Just because Hillary Clinton wasn't using work email as Secretary of State doesn't mean she was throwing caution to the wind -- if anything, she may have been shrewder than most. The Associated Press has learned that Clinton conducted official business using an email server registered to her home. It's not clear exactly where the server was or who ran it until 2013 (probably not internet 'inventor' Al Gore), but the move gave the politician a lot of control. Since the email was strictly hers, she could decide if and when she turned over messages to the government or lawyers. It may have also let her toughen up security versus off-the-shelf services. If the server was in her house, she would have even had the Secret Service offering physical protection.

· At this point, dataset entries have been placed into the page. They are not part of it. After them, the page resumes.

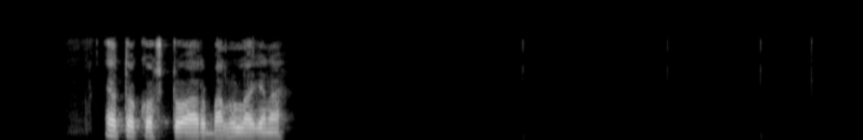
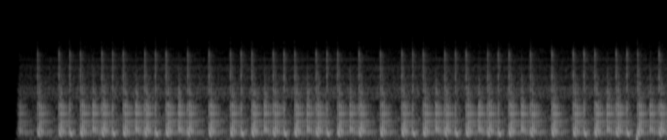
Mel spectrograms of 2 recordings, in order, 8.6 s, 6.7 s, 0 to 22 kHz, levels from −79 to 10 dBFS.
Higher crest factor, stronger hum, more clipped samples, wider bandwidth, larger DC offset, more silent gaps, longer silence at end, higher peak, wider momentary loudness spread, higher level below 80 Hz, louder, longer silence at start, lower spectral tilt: about the same, 20 dB vs 18 dB; neither; neither; second, 7.4 kHz vs 16.5 kHz; neither; neither; first, 5.8 s vs 0 s; first, -2 dBFS vs -16 dBFS; first, 6 LU vs 2 LU; second, -68 dBFS vs -60 dBFS; first, -16 LUFS vs -34 LUFS; first, 1.05 s vs 0.15 s; second, -4 dB/octave vs -6.5 dB/octave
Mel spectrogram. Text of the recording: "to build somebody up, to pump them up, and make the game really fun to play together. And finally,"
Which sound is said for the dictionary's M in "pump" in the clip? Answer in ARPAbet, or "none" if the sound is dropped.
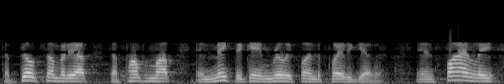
M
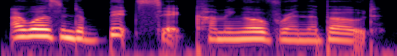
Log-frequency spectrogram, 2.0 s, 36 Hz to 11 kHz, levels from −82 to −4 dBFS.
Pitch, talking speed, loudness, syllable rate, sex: 215 Hz, 300 wpm, -21 LUFS, 6.5 syllables/s, female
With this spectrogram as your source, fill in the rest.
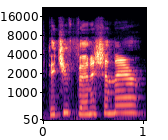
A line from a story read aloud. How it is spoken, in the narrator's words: shouted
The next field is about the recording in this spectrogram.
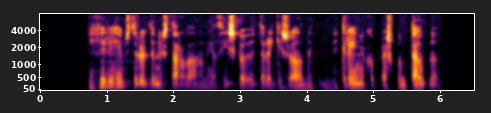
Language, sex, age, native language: Icelandic, male, 40-49, Icelandic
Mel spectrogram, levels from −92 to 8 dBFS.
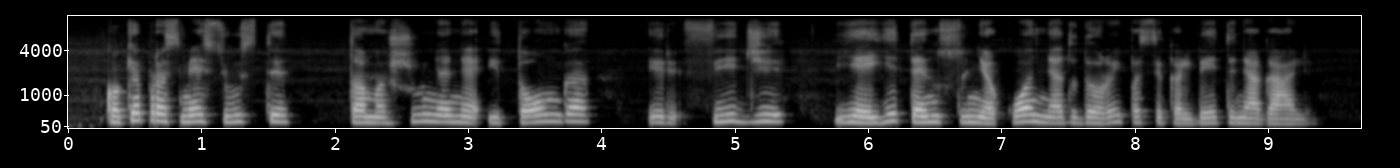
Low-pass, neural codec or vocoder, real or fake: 10.8 kHz; autoencoder, 48 kHz, 128 numbers a frame, DAC-VAE, trained on Japanese speech; fake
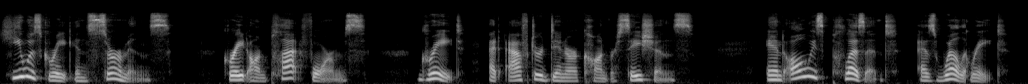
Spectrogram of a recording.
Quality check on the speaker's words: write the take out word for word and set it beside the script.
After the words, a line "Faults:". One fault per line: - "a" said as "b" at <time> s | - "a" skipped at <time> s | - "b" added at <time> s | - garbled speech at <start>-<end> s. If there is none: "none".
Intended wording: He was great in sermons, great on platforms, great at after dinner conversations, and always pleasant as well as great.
He was great in sermons, great on platforms, great at after dinner conversations, and always pleasant as well great.
Faults:
- "as" skipped at 9.6 s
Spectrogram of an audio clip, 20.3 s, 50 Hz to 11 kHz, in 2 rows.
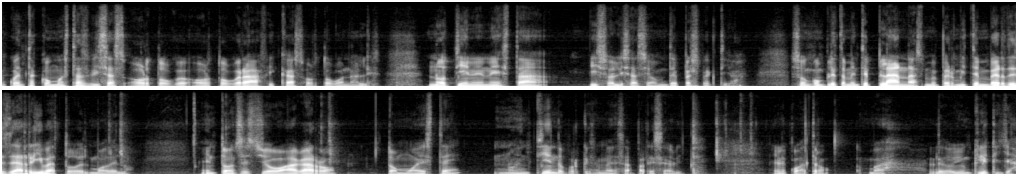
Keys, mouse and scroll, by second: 11.2 space, 12.3 space, 12.9 click, 15.2 click, 15.2 space, 16.2 click, 17.2 4, 17.5 Return, 18.6 click.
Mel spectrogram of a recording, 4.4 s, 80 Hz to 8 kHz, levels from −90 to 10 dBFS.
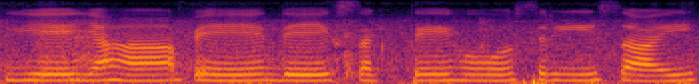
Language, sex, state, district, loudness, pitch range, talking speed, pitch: Hindi, male, Haryana, Charkhi Dadri, -15 LUFS, 205-215 Hz, 110 wpm, 215 Hz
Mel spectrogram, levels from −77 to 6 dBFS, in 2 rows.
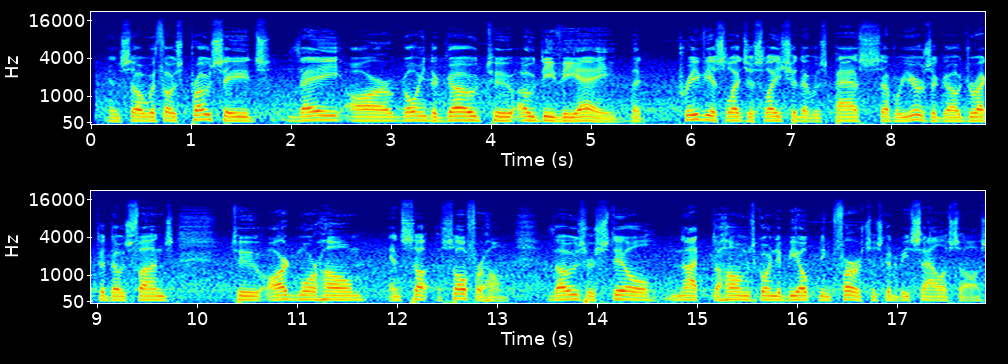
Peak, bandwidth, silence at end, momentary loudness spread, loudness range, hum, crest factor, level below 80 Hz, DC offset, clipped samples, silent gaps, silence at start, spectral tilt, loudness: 0 dBFS; 16 kHz; 0 s; 10 LU; 3 LU; none; 16 dB; -44 dBFS; under 0.1%; under 0.1%; none; 0.05 s; -6 dB/octave; -17 LUFS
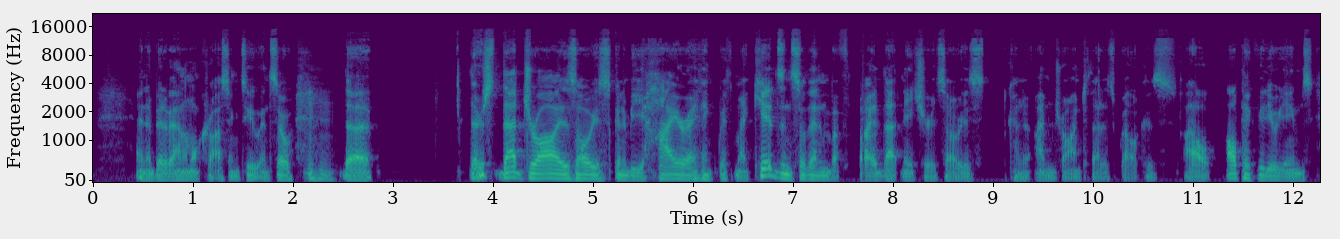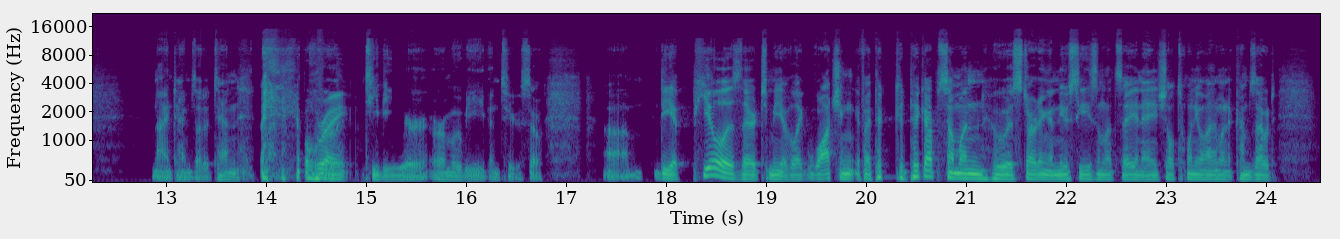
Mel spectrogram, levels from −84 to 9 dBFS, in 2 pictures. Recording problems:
none

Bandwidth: 15 kHz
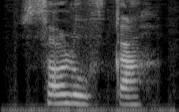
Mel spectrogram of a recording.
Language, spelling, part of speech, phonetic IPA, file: Polish, solówka, noun, [sɔˈlufka], Pl-solówka.ogg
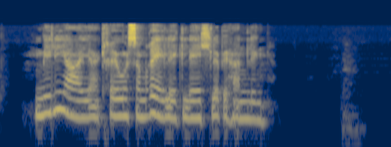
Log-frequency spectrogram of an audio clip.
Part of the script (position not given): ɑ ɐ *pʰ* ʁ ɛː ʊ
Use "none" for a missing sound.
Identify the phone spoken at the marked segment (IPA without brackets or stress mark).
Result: kʰ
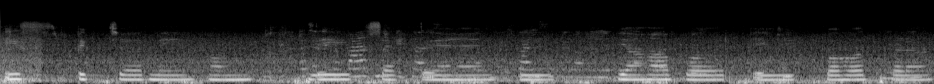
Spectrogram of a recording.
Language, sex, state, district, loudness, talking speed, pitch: Hindi, female, Bihar, Kaimur, -18 LUFS, 85 wpm, 210 Hz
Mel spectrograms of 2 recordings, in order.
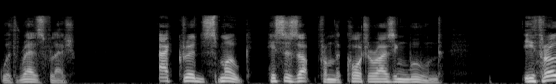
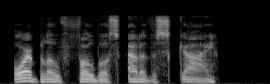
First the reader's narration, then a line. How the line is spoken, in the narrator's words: Holiday mutters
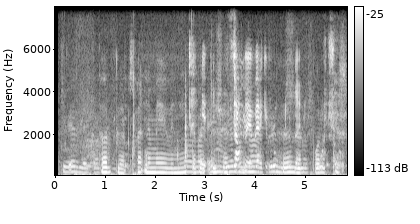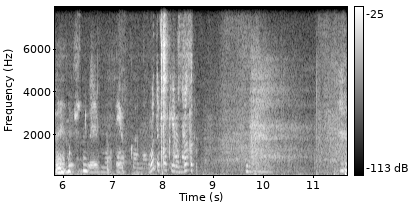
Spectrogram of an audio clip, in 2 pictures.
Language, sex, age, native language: Icelandic, female, 11, Icelandic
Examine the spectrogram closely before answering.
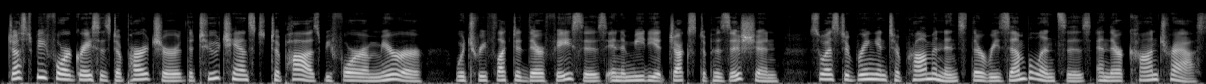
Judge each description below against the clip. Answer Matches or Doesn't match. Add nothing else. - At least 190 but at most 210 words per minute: Doesn't match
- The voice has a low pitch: Doesn't match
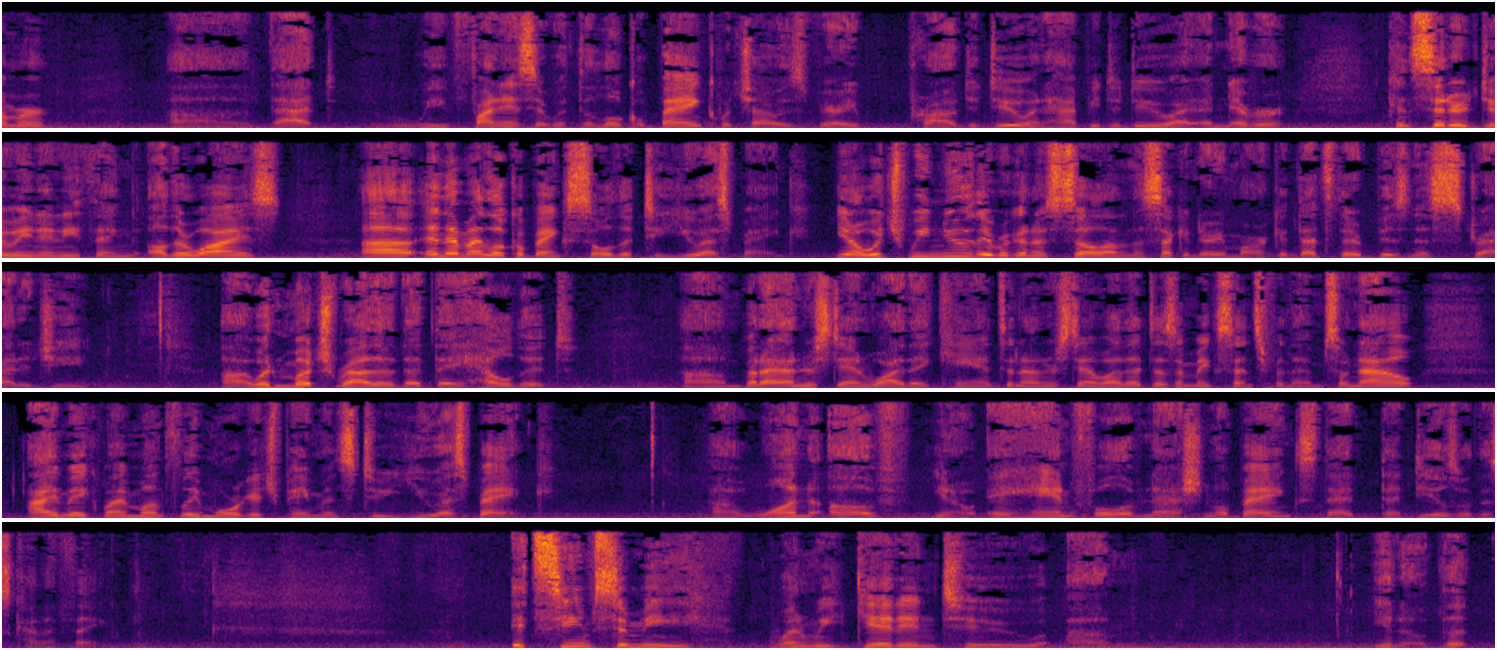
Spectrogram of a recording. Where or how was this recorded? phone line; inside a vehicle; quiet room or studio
inside a vehicle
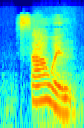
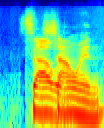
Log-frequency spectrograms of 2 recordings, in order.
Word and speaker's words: Samhain: So basically before Samhain. Samhain.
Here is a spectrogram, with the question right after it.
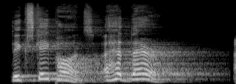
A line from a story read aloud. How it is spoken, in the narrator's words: Axe cried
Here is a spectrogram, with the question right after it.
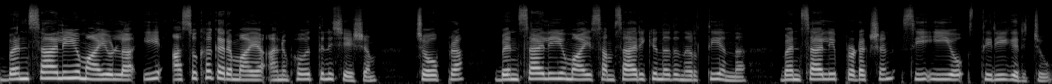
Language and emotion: Malayalam, neutral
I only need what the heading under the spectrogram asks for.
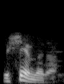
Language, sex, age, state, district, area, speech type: Sanskrit, male, 18-30, Kerala, Thiruvananthapuram, rural, conversation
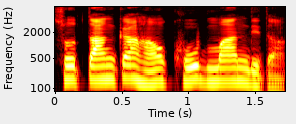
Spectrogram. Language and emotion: Goan Konkani, neutral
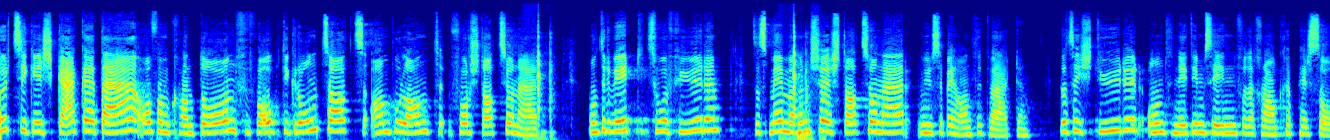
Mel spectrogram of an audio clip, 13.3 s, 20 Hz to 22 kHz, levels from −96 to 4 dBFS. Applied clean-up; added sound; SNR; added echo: neural mask model RNNoise.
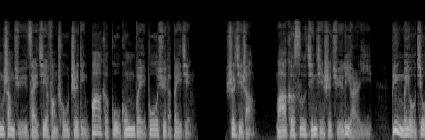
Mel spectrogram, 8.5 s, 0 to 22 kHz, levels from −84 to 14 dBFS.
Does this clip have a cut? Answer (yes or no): no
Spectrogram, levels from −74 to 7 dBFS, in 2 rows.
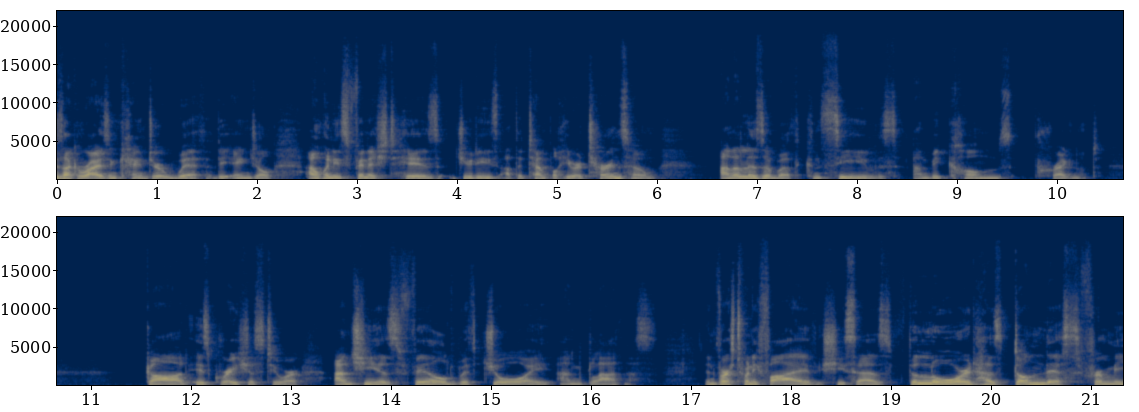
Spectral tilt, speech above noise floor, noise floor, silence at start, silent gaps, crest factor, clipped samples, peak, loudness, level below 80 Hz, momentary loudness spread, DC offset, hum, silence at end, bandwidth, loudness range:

With that said, a private email server has its own share of legal and security risks. A Clinton representative tells the AP she followed the spirit of the Federal Records Act, which requires that politicians hand over work-related email, but it's hard to know if there are any gaps in the record. Also, a personal server doesn't have a big support network to fall back on if there's an outage or a potential hacking attempt. However careful Clinton was, others aren't as likely to follow in her footsteps. Current Secretary John Kerry is depending on his official account, and a bill passed in 2014 requires that government staff forward their work-oriented private email within 20 days. There just isn't much incentive to run your own account when all your work messages will end up in someone else's hands.
[Image credit: Saul Loeb/AFP/Getty Images]